“What are you doing here?” The voice belonged to someone who was male, and Keeley turned to look at him. “I thought there was only meant to be one tester per play.”
“There is.” Keeley sighed. “This could be a bug, or it could be something else entirely.” Their eyes met for a moment. “Is this your first time?”
He nodded. “I thought it would be interesting, and the money was good.”
“Yeah, the money is good, but you know this is dangerous, right?”
“I know. I signed the contract like everyone else.” Smiling, he crossed the platform to his pick-up, and there was still no sign of the guide. Two players, with no weapons. That wasn’t good. “You’ve logged that, right?”
“Considering the fact it happened for both of us I think you should log it too.” She looked up. “We appear to have arrived here far later than we were supposed to, because it’s not going to be long until the sun goes down, so the best thing we can do is make our way up to the top. Then we can decide what we’re going to do next.”
“Sticking together definitely does seem like the best option.” He moved over to where she was. “That platform doesn’t look like it’s going to be easy to get to.”
“The game wasn’t meant to be easy. It’s one of the higher level ones, so it does need to be perfect, and difficult. Right now we should have a weapon and a guide showing us how to get up them.” Remembering how he’d done it wasn’t going to help, because he had things they didn’t. “I’m Keeley, by the way.”

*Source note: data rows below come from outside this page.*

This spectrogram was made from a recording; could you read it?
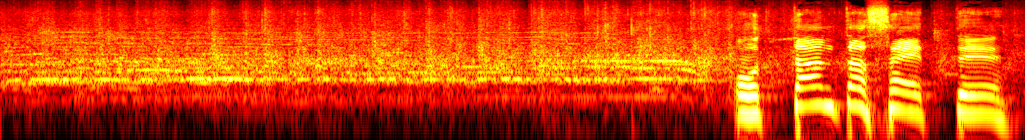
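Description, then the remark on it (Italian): An audience applauds for the applause meter after a rapper's performance, in a steady, dense wash of clapping for several seconds, then the clapping cuts away as a man's voice begins speaking in short bursts. “e chiediamo al pubblico di ritornare ad applaudire per l'applausometro.”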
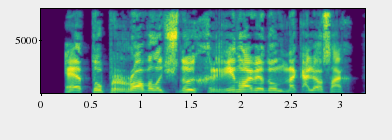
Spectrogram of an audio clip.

“It’s a pleasure to meet you, Keeley, although I wish it had been somewhere else. I’m Jack.”
“Do me a favour and check the button that should be your way out?”
“Okay.” Jack took it out of his pocket and pressed it. “Nothing. That what you expected?”
“Pretty much. It wasn’t what I was hoping for, but right now we’re in a better position than some people have been in when they found themselves trapped in one of these games.” Always look on the bright side. Keeley stared at the next platform, trying to work out if there really was a bright side. “We have two options. Either we go up, and probably kill ourselves in the process, or we go down, which may or may not work out the way I want it to.”
Jack was silent for a long time, but Keeley wasn’t going to push him for a reply. The choices they made would have an effect on whether or not they survived until the end of the game. “Unless we have some rope neither option is going to be easy. At least if we’re going down we won’t get half way up and then fall to the very bottom.” He looked at her. “Let’s go down. I think it’s the safer option, if not the best one.”
“That, I think, is going to be the way things are from now on.”
“You’re probably right.” They made their way over to the other side of the platform, to look at the one that was below them. “I believe I can drop you down onto that platform, and then jump down myself.”
As Keeley looked down at it she nibbled her lip. “Okay.” It wasn’t what she wanted to do, but she knew she didn’t have any other option, because going up wouldn’t be possible, even with the two of them there. “Let’s try this. If I fall, I fall.”
“Do you wish you’d never signed up for this?”
“No, not yet. It’s still possible for us to find our way out of this, even if we can’t do it the way we’re supposed to, and all I can do is believe it’s possible.”
Jack smiled. “Then I’m going to join you.” Their eyes met. “Let’s get started on this unexpected adventure.”